*** Begin section ***

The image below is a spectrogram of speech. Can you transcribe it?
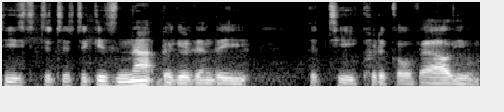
T statistic is not bigger than the, the T critical value.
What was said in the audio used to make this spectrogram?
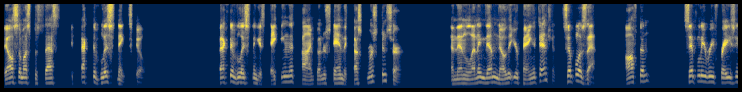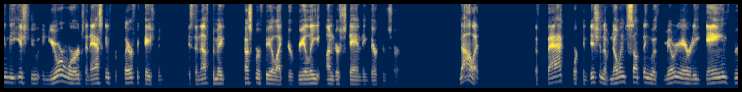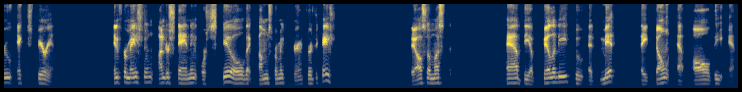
They also must possess effective listening skills. Effective listening is taking the time to understand the customer's concern and then letting them know that you're paying attention. Simple as that. Often, simply rephrasing the issue in your words and asking for clarification is enough to make the customer feel like you're really understanding their concern knowledge. The fact or condition of knowing something with familiarity gained through experience. Information, understanding, or skill that comes from experience or education. They also must have the ability to admit they don't have all the answers.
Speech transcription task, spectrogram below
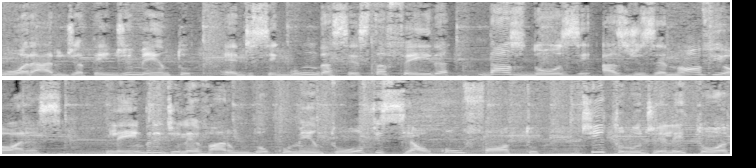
O horário de atendimento é de segunda a sexta-feira, das 12 às 19 horas. Lembre de levar um documento oficial com foto, título de eleitor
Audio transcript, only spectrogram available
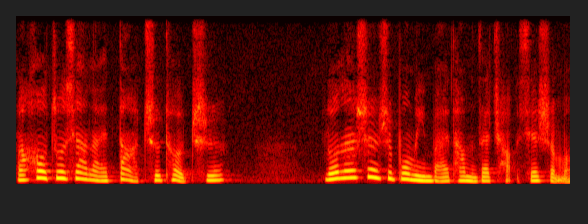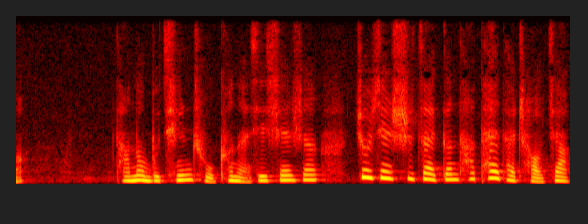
然后坐下来大吃特吃。罗兰甚至不明白他们在吵些什么。他弄不清楚柯南西先生究竟是在跟他太太吵架，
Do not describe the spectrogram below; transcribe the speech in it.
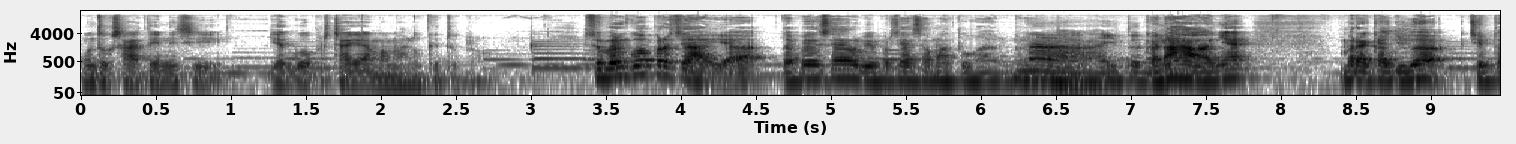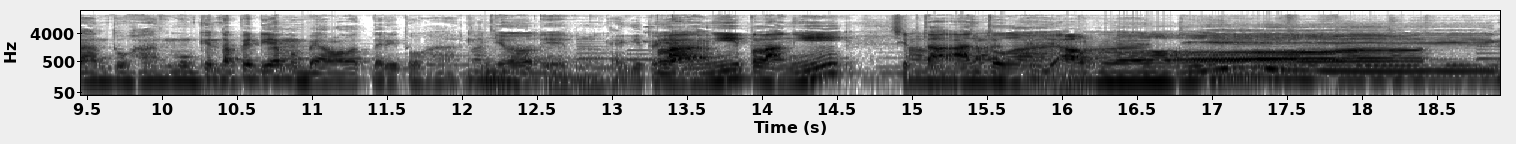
untuk saat ini sih ya gue percaya sama makhluk itu bro Sebenarnya gue percaya, tapi saya lebih percaya sama Tuhan. Nah, itu dia. Karena halnya mereka juga ciptaan Tuhan, mungkin tapi dia membelot dari Tuhan. yo iya bro Kayak gitu ya. pelangi pelangi ciptaan Angkat, Tuhan Ya Allah. Anjing.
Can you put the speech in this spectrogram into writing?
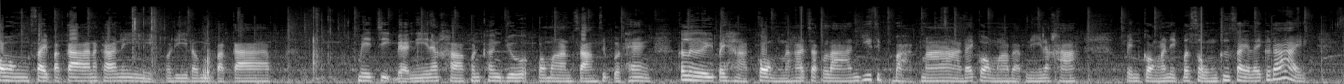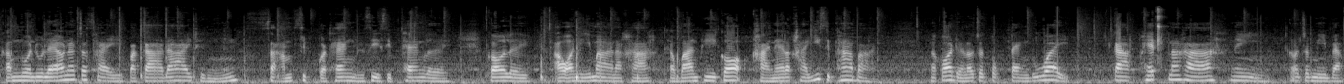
กล่องใส่ปากกานะคะ นี่พอดีเรามีปากกาเมจิแบบนี้นะคะ ค่อนข้างเยอะประมาณ 30กว่าแท่ง ก็เลยไปหากล่องนะคะ จากร้าน 20 บาทมาได้กล่องมาแบบนี้นะคะ เป็นกล่องอเนกประสงค์คือใส่อะไรก็ได้ คำนวณดูแล้วน่าจะใส่ปากกาได้ถึง 30 กว่าแท่งหรือ 40 แท่งเลย ก็เลยเอาอันนี้มานะคะ แถวบ้านพี่ก็ขายในราคา 25 บาท แล้วก็เดี๋ยวเราจะตกแต่งด้วยกากเพชรนะคะ นี่ก็จะมีแบบ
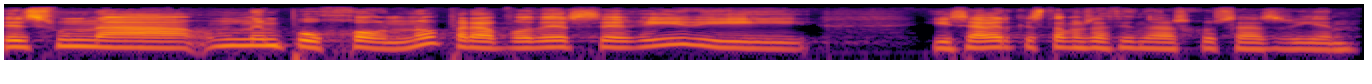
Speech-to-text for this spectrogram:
Es una, un empujón ¿no? para poder seguir y, y saber que estamos haciendo las cosas bien.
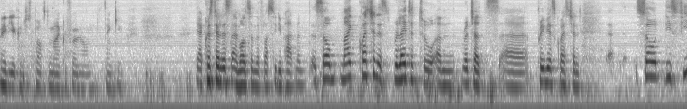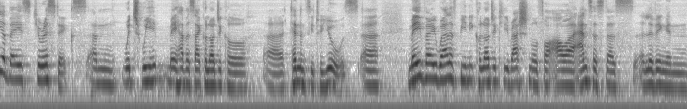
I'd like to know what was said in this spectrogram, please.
Maybe you can just pass the microphone on. Thank you. Yeah, Christian List, I'm also in the philosophy department. So my question is related to um, Richard's uh, previous question. So these fear-based heuristics, um, which we may have a psychological uh, tendency to use, uh, may very well have been ecologically rational for our ancestors living in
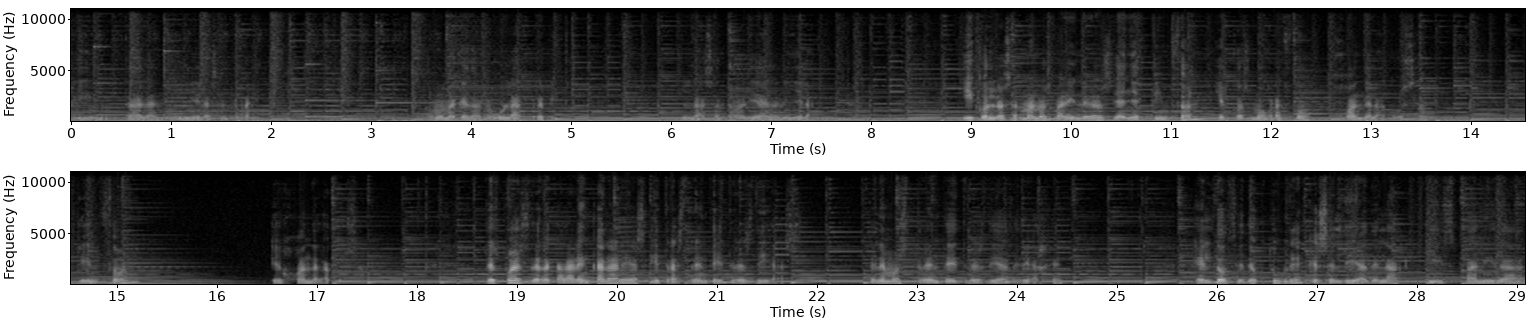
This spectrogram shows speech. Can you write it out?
Pinta, la Niña y la Santa María. Como me ha quedado regular, repito. La Santa María, la Niña y la Pinta. Y con los hermanos marineros Yáñez Pinzón y el cosmógrafo Juan de la Cosa. Pinzón y Juan de la Cosa. Después de recalar en Canarias y tras 33 días, tenemos 33 días de viaje. El 12 de octubre, que es el día de la Hispanidad,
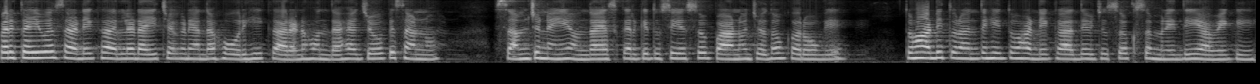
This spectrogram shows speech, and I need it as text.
ਪਰ ਕਈ ਵਾਰ ਸਾਡੇ ਘਰ ਲੜਾਈ, ਝਗੜਿਆਂ ਦਾ ਹੋਰ ਹੀ ਕਾਰਨ ਹੁੰਦਾ ਹੈ, ਜੋ ਕਿ ਸਾਨੂੰ ਸਮਝ ਨਹੀਂ ਆਉਂਦਾ। ਇਸ ਕਰਕੇ ਤੁਸੀਂ ਇਸ ਉਪਾਅ ਨੂੰ ਜਦੋਂ ਕਰੋਗੇ, ਤੁਹਾਡੀ ਤੁਰੰਤ ਹੀ ਤੁਹਾਡੇ ਘਰ ਦੇ ਵਿੱਚ ਸੁੱਖ ਸਮਰਿੱਧੀ ਆਵੇਗੀ।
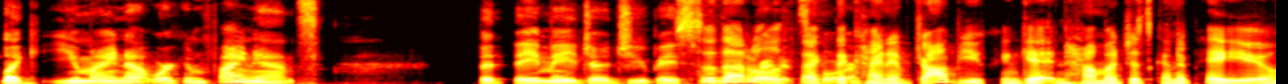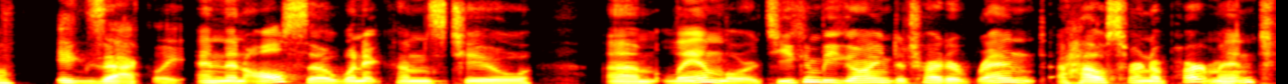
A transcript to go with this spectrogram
Like you might not work in finance, but they may judge you based So that'll affect the kind of job you can get and how much it's going to pay you. Exactly. And then also when it comes to um, landlords, you can be going to try to rent a house or an apartment,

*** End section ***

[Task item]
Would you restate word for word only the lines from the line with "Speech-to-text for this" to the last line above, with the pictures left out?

[Response to this exercise]
Speech-to-text for this spectrogram:
Es una, un empujón ¿no? para poder seguir y, y saber que estamos haciendo las cosas bien.
I'd like to know what was said in this spectrogram, please.
Maybe you can just pass the microphone on. Thank you. Yeah, Christian List, I'm also in the philosophy department. So my question is related to um, Richard's uh, previous question. So these fear-based heuristics, um, which we may have a psychological uh, tendency to use, uh, may very well have been ecologically rational for our ancestors living in
This spectrogram shows speech. Can you write it out?
Pinta, la Niña y la Santa María. Como me ha quedado regular, repito. La Santa María, la Niña y la Pinta. Y con los hermanos marineros Yáñez Pinzón y el cosmógrafo Juan de la Cosa. Pinzón y Juan de la Cosa. Después de recalar en Canarias y tras 33 días, tenemos 33 días de viaje. El 12 de octubre, que es el día de la Hispanidad,
This spectrogram shows speech, and I need it as text.
ਪਰ ਕਈ ਵਾਰ ਸਾਡੇ ਘਰ ਲੜਾਈ, ਝਗੜਿਆਂ ਦਾ ਹੋਰ ਹੀ ਕਾਰਨ ਹੁੰਦਾ ਹੈ, ਜੋ ਕਿ ਸਾਨੂੰ ਸਮਝ ਨਹੀਂ ਆਉਂਦਾ। ਇਸ ਕਰਕੇ ਤੁਸੀਂ ਇਸ ਉਪਾਅ ਨੂੰ ਜਦੋਂ ਕਰੋਗੇ, ਤੁਹਾਡੀ ਤੁਰੰਤ ਹੀ ਤੁਹਾਡੇ ਘਰ ਦੇ ਵਿੱਚ ਸੁੱਖ ਸਮਰਿੱਧੀ ਆਵੇਗੀ।
A transcript to go with this spectrogram
Like you might not work in finance, but they may judge you based So that'll affect the kind of job you can get and how much it's going to pay you. Exactly. And then also when it comes to um, landlords, you can be going to try to rent a house or an apartment,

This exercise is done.